I see I have been mentioned in this thread so
I can take that as an opportunity to join this thread.
The trouble I, and others, have is with the term 'positional sacrifice'.
Let us look at the Oxford Companion to Chess
one of the most meticulously researched books on the subject of Chess.
In the section titled Positional Play
Hooper and Whyld state:
"The distinction between positional and tactical play is not clear cut.
All good moves have a strategic purpose and most contain tactical elements."
"...not clear cut." When does positional become tactical and visa versa.
In the section titled 'Positional Sacrifice"
"The distinction beween a positional sacrifice and any other kind
is somewhat fuzzy."
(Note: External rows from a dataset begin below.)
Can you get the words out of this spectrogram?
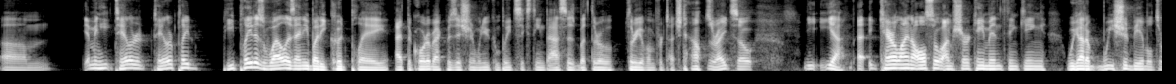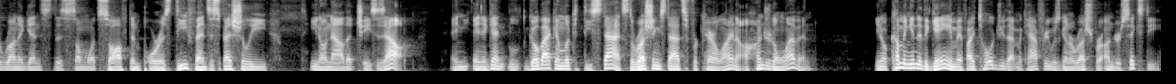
Um, I mean, he Taylor Taylor played he played as well as anybody could play at the quarterback position when you complete 16 passes but throw three of them for touchdowns, right? So yeah, uh, Carolina also I'm sure came in thinking we got to we should be able to run against this somewhat soft and porous defense, especially you know now that Chase is out. And and again, go back and look at these stats. The rushing stats for Carolina, 111. You know, coming into the game, if I told you that McCaffrey was going to rush for under 60,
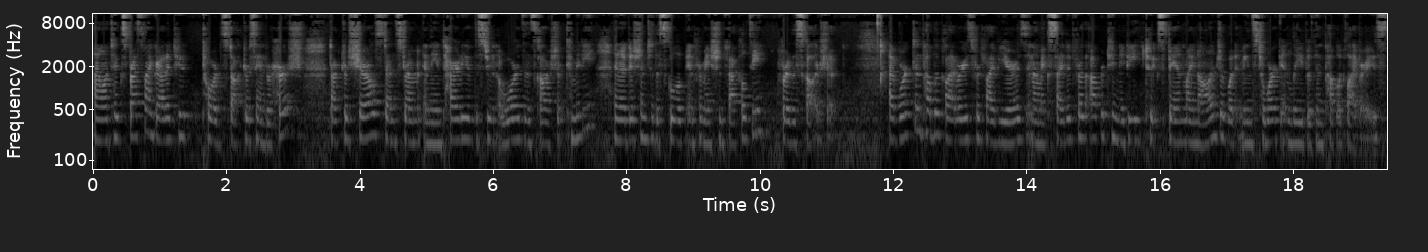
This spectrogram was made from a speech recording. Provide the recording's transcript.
I want to express my gratitude towards Dr. Sandra Hirsch, Dr. Cheryl Stenstrom, and the entirety of the Student Awards and Scholarship Committee, in addition to the School of Information faculty, for this scholarship. I've worked in public libraries for five years, and I'm excited for the opportunity to expand my knowledge of what it means to work and lead within public libraries.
So here we have a book praised by everyone including Edward Winter,
meticulously researched and yet when it comes to explaining exactly what
is a positional sacrifice the best they have is...'fuzzy.'
The fuzziness (for me ) comes with how you judge a position.
Suppose White sacs the exchange to achieve a Knight outpost.
I prefer the term positional combination.
You have played a forced series of moves to achive an aim. (a Knight outpost).
Capablanca called them his 'wee combinations'.
In the case mentioned the Knight dominates the board.
The value of the Knight has risen to that above a Rook.
So Where is the sacrifice?
After a sacrifice you are meant to be down material.
In the case of sacrificial attack against the King one
can be two or even three pieces down and the remaining pieces
hoplessly out of play delivering mate in the corner of the board.
It matters not, the game is over.
After a correctly played so called positional sacrifice
the value of your remaining pieces or pieces has risen
beyond the scope of what they were before the sac was played.
So where is the sacrifice?
Spielmann covering the Positional Sacrifice in his book
The Art of Sacrifice
"However, if when all is said and done the positional sacrifice
is only an exchange..."
My reckoning is and everyone who has ever played a postional sacrifice
must agree. (else why play one) is that their position has improved
as a result of the sacrifice and their piece or pieces have much
more scope and mobility.
They have judged the position is better for them even though
they is no way to calculate it out to a win.
Where is the sacrifice?
A closer term would it's a postional exchange.
(stick 'The Positional Exchange' on the cover of a book and see
how many copies it sells.)
You also have the term Positional Sacrifice covering defensive moves.
You sac the exchange so your opponents pieces have lost their mobility
and the attack falters.
You are not improving your position, you are improving your chances
of not getting beat. 'The Positonal Back to Wall Sac.'
The only case of what I would call a genuine Positional Sacrifice
is what Spielmann calls an Obstructive Sacrifice.
He gives this example: White to play.
White played 4.e6. A genuine sacrifice, not a exchanging a Rook
for a Knight or even a Queen for a couple of minor pieces.
Black will have trouble getting his Bishop's out,
the Black King's position has been weakened.
This sacrifice with the majority of the White pieces still on the
back rank and no clear calculated win in sight is, if there is such a thing,
a positional sacrifice.
But the term Blockading sacrifce or Developing Sacrifice suits just as well.
It's played 4 moves into the game, you could claim it was a gambit pawn.
I think a strategic combination or positonal combination
is a better term than a postional sacrifice.
Not all combinations have to end in mate or the win of material,
in this case of an exchange sacrifice combination you have improved your
position and the tactical scope of your pieces.
A strategic exchange or positional exchange may even be better.
But sacrifice. No.
But as I said somewhere up there it all comes down to how you think
about the game.
I sacrifice pieces to get at the King. I don't want them back.
I don't want to see them again, I don't care about them.
The only weak squares I want are those around the King.
I will sacrifice every active piece I have to get at the King.
I have never seen a positional checkmate.